Despite promises to get them at COVID's height, up to 70% still don't have them
More Canadians may be saying they need a will after living through the pandemic, but they’re not actually writing them, says a recent RBC Royal Trust survey in which advisors are also being encouraged to do more education with their clients to correct that.
“Given there was so much interest and attention on estate planning and a willingness for the general public to engage in conversations about it as a result of the pandemic, we wanted to survey the public following the pandemic to see if those intentions have been acted upon. Perhaps unsurprisingly, they have not,” Leanne Kaufman, president and chief executive officer of RBC Royal Trust, told Wealth Professional.
“We still see 52% of the population, in general, without a will. Only 48% of those that we surveyed said that they put a will in place.”
Kaufman wasn’t surprised to see that 70% of those aged 18 to 34 hadn’t written a will yet, but she was shocked – and somewhat alarmed – that 66% of those aged 35 to 54 still hadn’t, either.
“The other part that troubled, and alarmed, me is that 65% of those surveyed also responded that they don’t have a power of attorney in place. That’s shocking because things can change pretty fast.”
Kaufman was surprised that people who were confronted with death and talked so much about preparing their wills during the pandemic weren’t doing the necessary follow-through.
“The dial hasn’t moved a whole lot,” she said. “Maybe it’s a timing issue. We know that sometimes completing the whole estate planning process can take time. So, maybe we will continue to see the numbers move marginally over the next few years as the conversation continues. But, it’s cause for concern because of the consequences of not having those documents in place.”
Kaufman said RBC Royal Trust is working with its advisors and other strategic partners to build awareness and education and has partnered with Epilogue Wills, founded by two lawyers, to move the dial with its online service. But, she encouraged advisors to also continue to raise awareness since the public may not understand the consequences of not doing this estate planning.
“If you haven’t seen it happen in your own family or circle of friends, you’re not likely to have voluntarily educated yourself on these issues,” she said, noting that advisors could provide a service by having these kinds of conversations to provide the younger people with more information.
Advisors can use some of the other data from the survey results to help frame those conversations since it also revealed why people are not writing their wills.
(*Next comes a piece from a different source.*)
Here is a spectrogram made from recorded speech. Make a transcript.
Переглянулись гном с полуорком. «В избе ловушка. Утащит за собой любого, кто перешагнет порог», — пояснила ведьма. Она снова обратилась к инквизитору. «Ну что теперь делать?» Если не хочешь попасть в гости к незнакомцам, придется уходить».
“The highest percentage was that they didn’t know where to start. Then, the next highest was a tie between “I don’t have enough assets’ and ‘I’m too young’. But, those are all myths. Not knowing where to start is a good point, and that comes back to the education conversation,” she said.
When people don’t write wills, their families will have to sort out their affairs in court. Kaufman noted that is more expensive and takes longer, so she encouraged advisors to have multi-generational conversations as the consequences could impact all ages in a family.
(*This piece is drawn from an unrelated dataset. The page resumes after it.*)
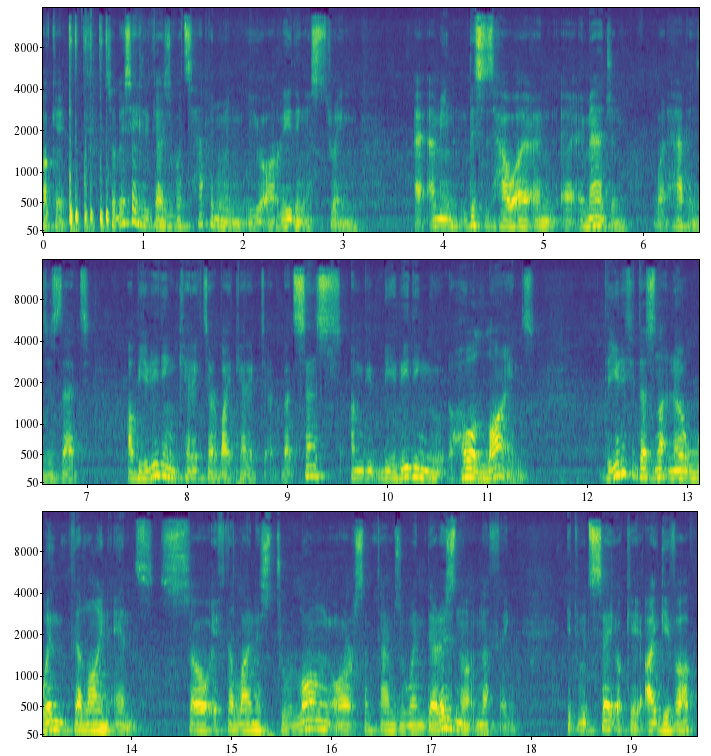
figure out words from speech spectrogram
Okay so basically guys what's happening when you are reading a string? I, I mean this is how I uh, imagine what happens is that I'll be reading character by character, but since I'm be reading whole lines, the Unity does not know when the line ends. So if the line is too long or sometimes when there is no nothing, it would say, okay, I give up,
The survey results provided several ‘talking points’ for advisors.
First, they could share that having a will at any point in life is important, and these can be updated as people’s life circumstances change.
Second, there is no ‘asset threshold’ to having a will and most people have physical or digital assets – such as photographs on their phone – that would require instructions on how to handle them.
Third, those who don’t know where to start could opt for a low-cost digital option, if their affairs are simple enough, or work with their advisors if they’re more complex to ensure they have everything in place to manage their estate.
Fourth, while 53% of Canadians aged 18 to 34, 25% of those aged 35 to 54, and 13% of those aged 55 and over surveyed wanted to include charitable giving in their wills, Kaufman noted that it’s important to point out to them that they can’t if they don’t have a will.
Finally, she said many of those surveyed thought being an executor for someone else is easy, but it can often be stressful and time-consuming and fracture family relationships. The survey found that more than half didn’t know that they could name a corporate executor to administer the estate.
If the advisor can talk with the whole family – clients and adult children – and help to facilitate a greater understanding, “that would add value to their relationship with the whole family,” said Kaufman. It could encourage the children to prepare their documents as well as ensure their parents’ papers were in place.
“Don’t stop talking about this and pushing your clients,” said Kaufman, “because there’s an alarming percentage of people who still don’t have wills and they may not all understand the consequences.”